EXERCISE REQUIREMENTS: Write out the listing verbatim. No pictures belong in it.
Segment Open
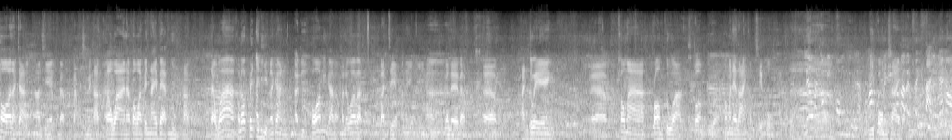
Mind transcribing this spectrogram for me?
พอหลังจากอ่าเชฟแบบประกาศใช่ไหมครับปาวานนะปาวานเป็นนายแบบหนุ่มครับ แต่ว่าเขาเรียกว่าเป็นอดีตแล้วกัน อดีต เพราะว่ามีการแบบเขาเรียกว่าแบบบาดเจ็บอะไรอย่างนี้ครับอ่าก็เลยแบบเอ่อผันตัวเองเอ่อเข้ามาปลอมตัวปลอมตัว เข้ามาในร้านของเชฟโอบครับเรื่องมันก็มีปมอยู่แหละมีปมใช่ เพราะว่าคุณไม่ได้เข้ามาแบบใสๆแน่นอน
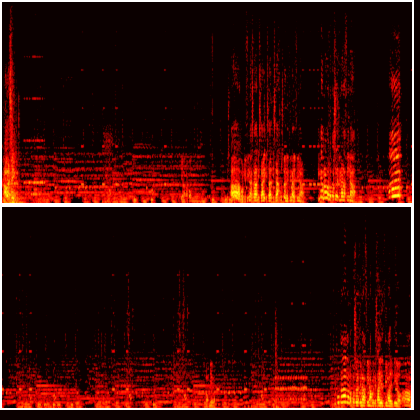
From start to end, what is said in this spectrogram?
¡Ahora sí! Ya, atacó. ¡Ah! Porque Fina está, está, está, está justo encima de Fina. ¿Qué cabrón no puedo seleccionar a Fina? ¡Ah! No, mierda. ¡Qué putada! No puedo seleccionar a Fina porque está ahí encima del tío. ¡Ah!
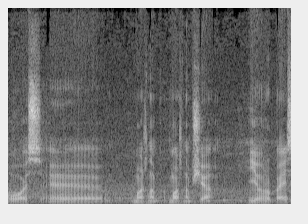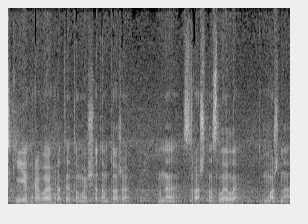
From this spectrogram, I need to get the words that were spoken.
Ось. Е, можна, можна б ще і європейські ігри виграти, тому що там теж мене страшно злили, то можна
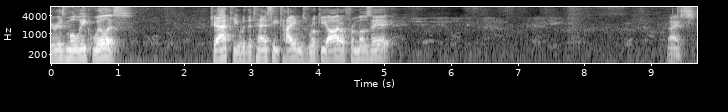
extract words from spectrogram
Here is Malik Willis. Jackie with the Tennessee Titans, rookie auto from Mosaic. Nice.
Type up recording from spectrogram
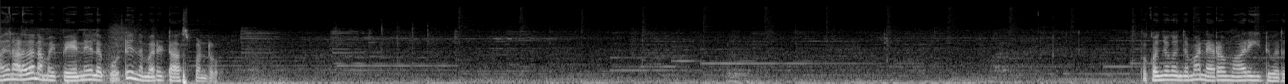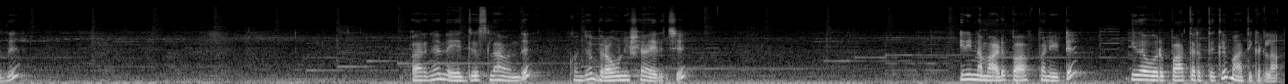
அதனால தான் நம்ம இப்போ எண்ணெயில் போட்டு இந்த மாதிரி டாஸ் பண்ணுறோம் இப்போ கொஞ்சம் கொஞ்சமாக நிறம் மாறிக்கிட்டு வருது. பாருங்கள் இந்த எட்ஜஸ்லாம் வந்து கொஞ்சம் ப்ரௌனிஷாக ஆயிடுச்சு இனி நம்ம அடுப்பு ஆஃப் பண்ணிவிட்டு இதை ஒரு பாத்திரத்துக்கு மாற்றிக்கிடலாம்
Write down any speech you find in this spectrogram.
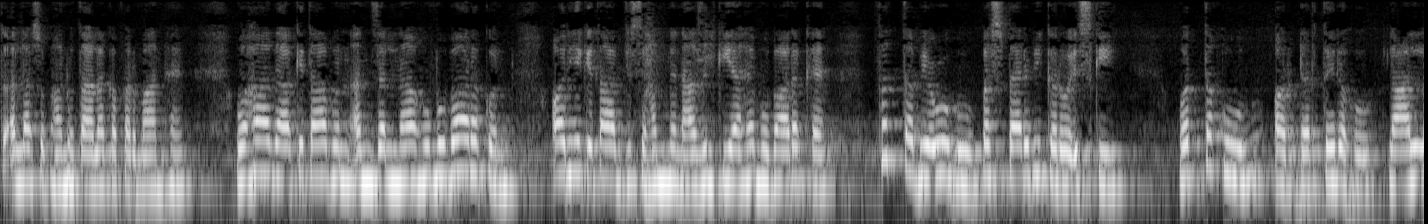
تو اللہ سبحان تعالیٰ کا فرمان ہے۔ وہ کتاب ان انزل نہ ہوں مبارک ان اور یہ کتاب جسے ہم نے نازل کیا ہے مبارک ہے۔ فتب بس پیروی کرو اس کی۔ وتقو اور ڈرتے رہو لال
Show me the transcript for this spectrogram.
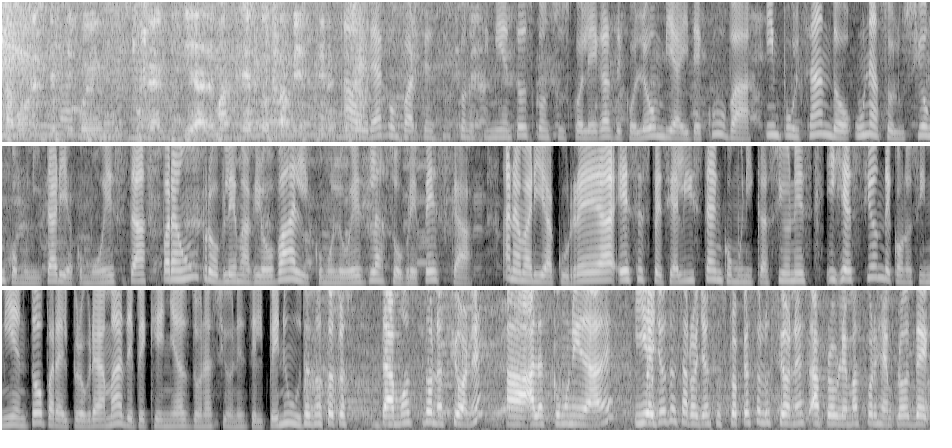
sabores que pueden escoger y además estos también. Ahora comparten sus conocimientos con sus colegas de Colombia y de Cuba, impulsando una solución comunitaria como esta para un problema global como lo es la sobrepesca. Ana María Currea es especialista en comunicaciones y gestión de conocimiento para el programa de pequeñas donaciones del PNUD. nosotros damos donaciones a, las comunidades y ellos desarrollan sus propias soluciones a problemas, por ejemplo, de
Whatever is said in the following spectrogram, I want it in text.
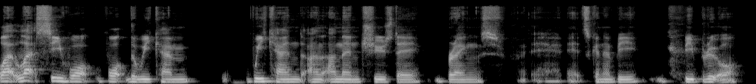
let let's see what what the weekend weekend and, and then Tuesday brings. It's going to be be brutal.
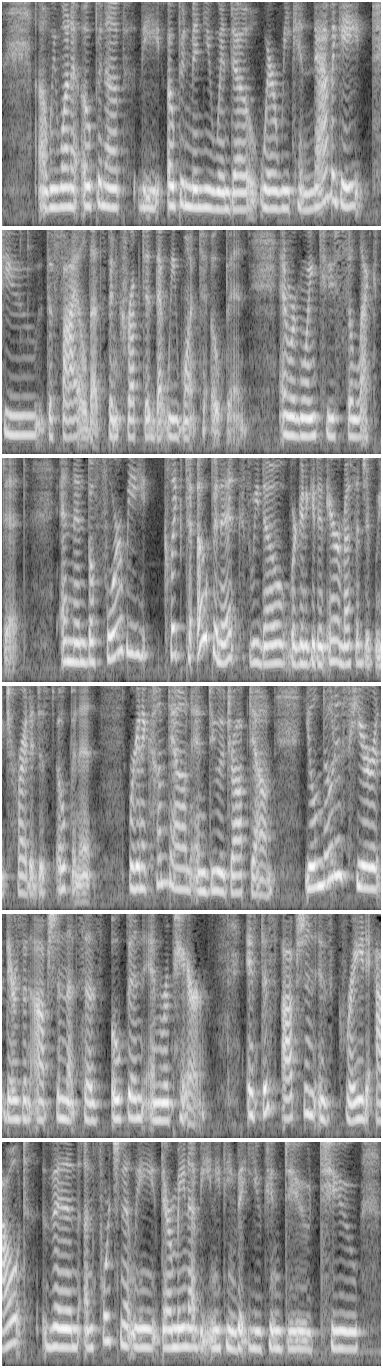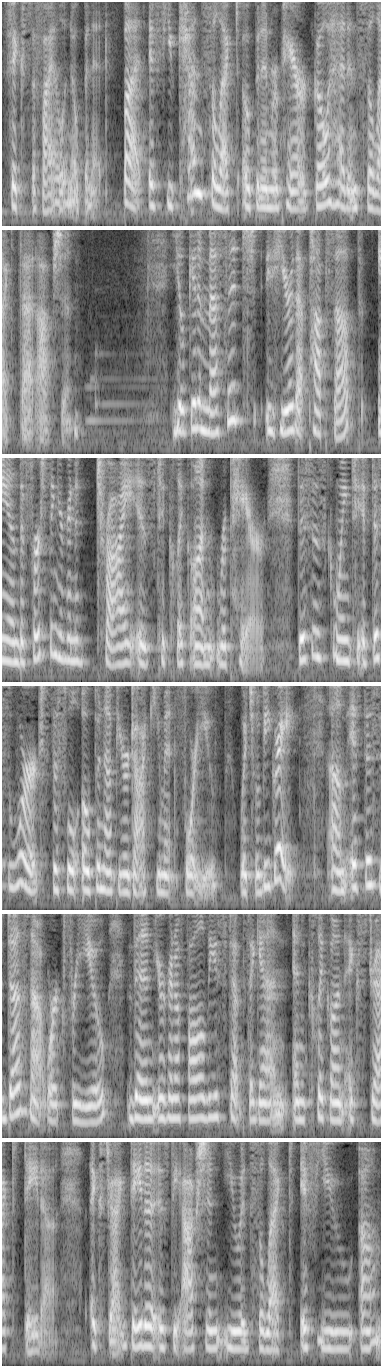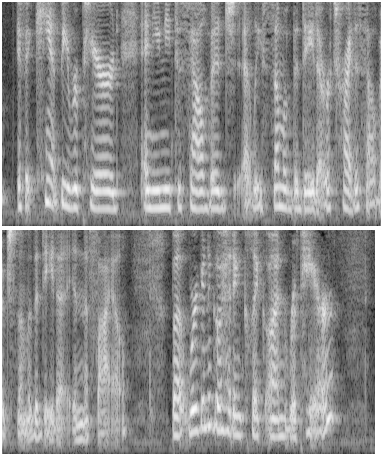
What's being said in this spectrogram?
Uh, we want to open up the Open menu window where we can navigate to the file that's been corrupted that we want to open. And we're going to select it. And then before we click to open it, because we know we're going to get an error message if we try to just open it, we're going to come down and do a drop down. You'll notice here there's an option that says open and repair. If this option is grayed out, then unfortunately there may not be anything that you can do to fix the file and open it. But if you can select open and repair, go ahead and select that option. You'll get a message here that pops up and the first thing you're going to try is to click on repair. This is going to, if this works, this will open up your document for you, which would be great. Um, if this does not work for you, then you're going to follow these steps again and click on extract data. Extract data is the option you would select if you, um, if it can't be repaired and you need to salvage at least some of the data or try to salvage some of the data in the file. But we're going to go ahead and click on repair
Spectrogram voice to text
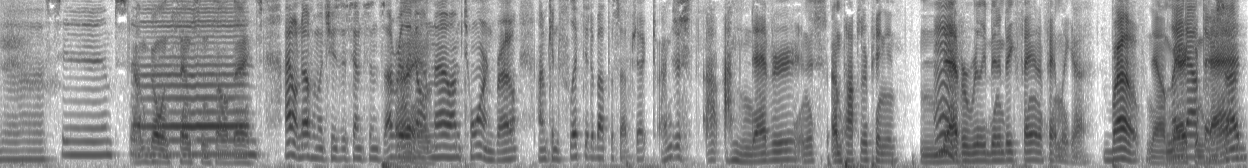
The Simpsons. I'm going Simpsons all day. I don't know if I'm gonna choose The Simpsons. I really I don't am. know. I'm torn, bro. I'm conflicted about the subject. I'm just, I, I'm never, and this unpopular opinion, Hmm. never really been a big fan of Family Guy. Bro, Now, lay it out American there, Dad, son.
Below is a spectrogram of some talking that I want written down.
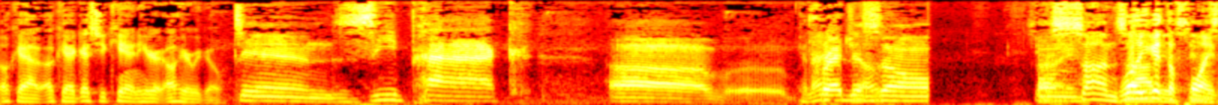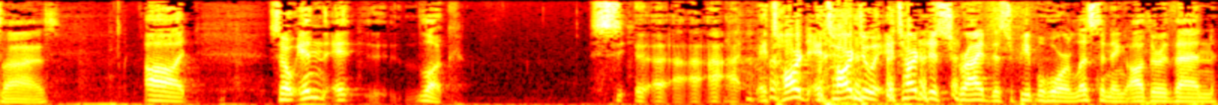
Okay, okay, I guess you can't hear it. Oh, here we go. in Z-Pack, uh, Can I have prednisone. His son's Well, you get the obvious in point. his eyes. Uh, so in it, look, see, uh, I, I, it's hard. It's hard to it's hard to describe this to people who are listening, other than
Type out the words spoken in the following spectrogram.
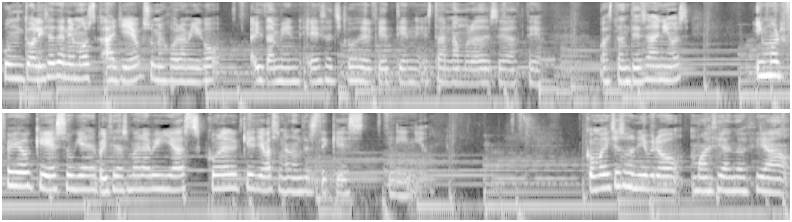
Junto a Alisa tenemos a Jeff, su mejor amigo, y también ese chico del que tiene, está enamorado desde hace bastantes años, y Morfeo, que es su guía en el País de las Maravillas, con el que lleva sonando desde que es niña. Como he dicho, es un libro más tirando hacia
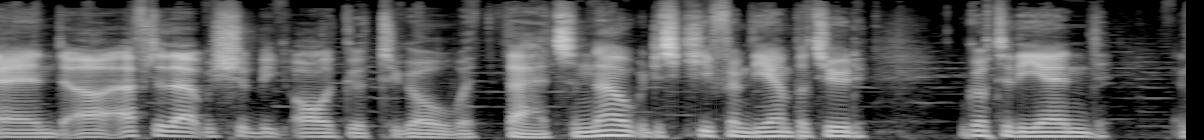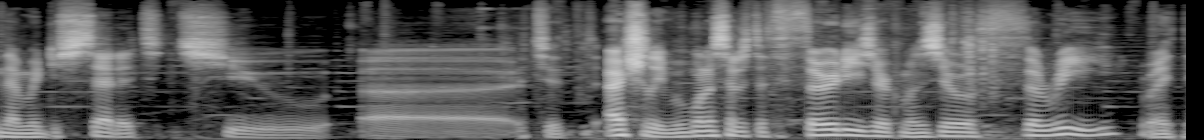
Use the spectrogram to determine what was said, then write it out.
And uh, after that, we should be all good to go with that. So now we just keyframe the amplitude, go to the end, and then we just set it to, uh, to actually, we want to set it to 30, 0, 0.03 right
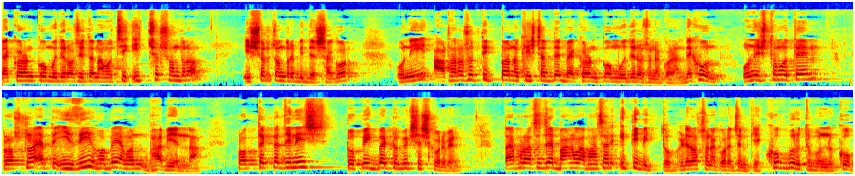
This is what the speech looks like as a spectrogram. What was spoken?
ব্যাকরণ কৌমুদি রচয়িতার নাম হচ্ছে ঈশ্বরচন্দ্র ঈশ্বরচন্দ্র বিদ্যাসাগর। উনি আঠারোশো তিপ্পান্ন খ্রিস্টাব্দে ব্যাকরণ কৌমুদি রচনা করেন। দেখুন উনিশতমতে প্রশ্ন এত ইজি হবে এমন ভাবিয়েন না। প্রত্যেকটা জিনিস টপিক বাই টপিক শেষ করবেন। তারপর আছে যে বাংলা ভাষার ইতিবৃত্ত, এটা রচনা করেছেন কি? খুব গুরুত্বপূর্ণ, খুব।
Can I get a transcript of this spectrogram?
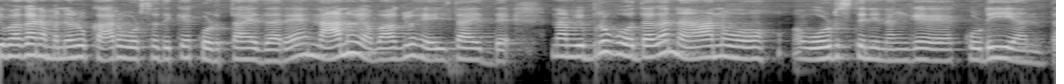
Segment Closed
SOLUTION TO THE PROBLEM:
Mind transcribing this spectrogram for me?
พอหลังจากอ่าเชฟแบบประกาศใช่ไหมครับปาวานนะปาวานเป็นนายแบบหนุ่มครับ แต่ว่าเขาเรียกว่าเป็นอดีตแล้วกัน อดีต เพราะว่ามีการแบบเขาเรียกว่าแบบบาดเจ็บอะไรอย่างนี้ครับอ่าก็เลยแบบเอ่อผันตัวเองเอ่อเข้ามาปลอมตัวปลอมตัว เข้ามาในร้านของเชฟโอบครับเรื่องมันก็มีปมอยู่แหละมีปมใช่ เพราะว่าคุณไม่ได้เข้ามาแบบใสๆแน่นอน
From start to end, what is said in this spectrogram?
¡Ahora sí! Ya, atacó. ¡Ah! Porque Fina está, está, está, está justo encima de Fina. ¿Qué cabrón no puedo seleccionar a Fina? ¡Ah! No, mierda. ¡Qué putada! No puedo seleccionar a Fina porque está ahí encima del tío. ¡Ah!
From this spectrogram, I need to get the words that were spoken.
Ось. Е, можна, можна б ще і європейські ігри виграти, тому що там теж мене страшно злили, то можна
extract words from spectrogram
Here is Malik Willis. Jackie with the Tennessee Titans, rookie auto from Mosaic. Nice.
Type up recording from spectrogram
அதனால தான் நம்ம இப்போ எண்ணெயில் போட்டு இந்த மாதிரி டாஸ் பண்ணுறோம் இப்போ கொஞ்சம் கொஞ்சமாக நிறம் மாறிக்கிட்டு வருது. பாருங்கள் இந்த எட்ஜஸ்லாம் வந்து கொஞ்சம் ப்ரௌனிஷாக ஆயிடுச்சு இனி நம்ம அடுப்பு ஆஃப் பண்ணிவிட்டு இதை ஒரு பாத்திரத்துக்கு மாற்றிக்கிடலாம்
Write down any speech you find in this spectrogram.
تو اللہ سبحان تعالیٰ کا فرمان ہے۔ وہ کتاب ان انزل نہ ہوں مبارک ان اور یہ کتاب جسے ہم نے نازل کیا ہے مبارک ہے۔ فتب بس پیروی کرو اس کی۔ وتقو اور ڈرتے رہو لال
Show me the transcript for this spectrogram.
sabores que pueden escoger y además estos también. Ahora comparten sus conocimientos con sus colegas de Colombia y de Cuba, impulsando una solución comunitaria como esta para un problema global como lo es la sobrepesca. Ana María Currea es especialista en comunicaciones y gestión de conocimiento para el programa de pequeñas donaciones del PNUD. nosotros damos donaciones a, las comunidades y ellos desarrollan sus propias soluciones a problemas, por ejemplo, de
Whatever is said in the following spectrogram, I want it in text.
let let's see what what the weekend weekend and, and then Tuesday brings. It's going to be be brutal.
What's being said in this spectrogram?
Uh, we want to open up the Open menu window where we can navigate to the file that's been corrupted that we want to open. And we're going to select it. And then before we click to open it, because we know we're going to get an error message if we try to just open it, we're going to come down and do a drop down. You'll notice here there's an option that says open and repair. If this option is grayed out, then unfortunately there may not be anything that you can do to fix the file and open it. But if you can select open and repair, go ahead and select that option. You'll get a message here that pops up and the first thing you're going to try is to click on repair. This is going to, if this works, this will open up your document for you, which would be great. Um, if this does not work for you, then you're going to follow these steps again and click on extract data. Extract data is the option you would select if you, um, if it can't be repaired and you need to salvage at least some of the data or try to salvage some of the data in the file. But we're going to go ahead and click on repair
Spectrogram voice to text
The Simpsons. I'm going Simpsons all day. I don't know if I'm gonna choose The Simpsons. I really I don't am. know. I'm torn, bro. I'm conflicted about the subject. I'm just, I, I'm never, and this unpopular opinion, Hmm. never really been a big fan of Family Guy. Bro, Now, lay it out American there, Dad, son.
Below is a spectrogram of some talking that I want written down.
Okay, okay, I guess you can't hear it. Oh, here we go. in Z-Pack, uh, Can I have prednisone. His son's Well, you get the obvious in point. his eyes. Uh, so in it, look, see, uh, I, I, it's hard. It's hard to it's hard to describe this to people who are listening, other than
Type out the words spoken in the following spectrogram.
Junto a Alisa tenemos a Jeff, su mejor amigo, y también ese chico del que tiene, está enamorado desde hace bastantes años, y Morfeo, que es su guía en el País de las Maravillas, con el que lleva sonando desde que es niña. Como he dicho, es un libro más tirando hacia
Use the spectrogram to determine what was said, then write it out.
And uh, after that, we should be all good to go with that. So now we just keyframe the amplitude, go to the end, and then we just set it to, uh, to actually, we want to set it to 30, 0, 0.03 right
This is what the speech looks like as a spectrogram. What was spoken?
ব্যাকরণ কৌমুদি রচয়িতার নাম হচ্ছে ঈশ্বরচন্দ্র ঈশ্বরচন্দ্র বিদ্যাসাগর। উনি আঠারোশো তিপ্পান্ন খ্রিস্টাব্দে ব্যাকরণ কৌমুদি রচনা করেন। দেখুন উনিশতমতে প্রশ্ন এত ইজি হবে এমন ভাবিয়েন না। প্রত্যেকটা জিনিস টপিক বাই টপিক শেষ করবেন। তারপর আছে যে বাংলা ভাষার ইতিবৃত্ত, এটা রচনা করেছেন কি? খুব গুরুত্বপূর্ণ, খুব।
Can I get a transcript of this spectrogram?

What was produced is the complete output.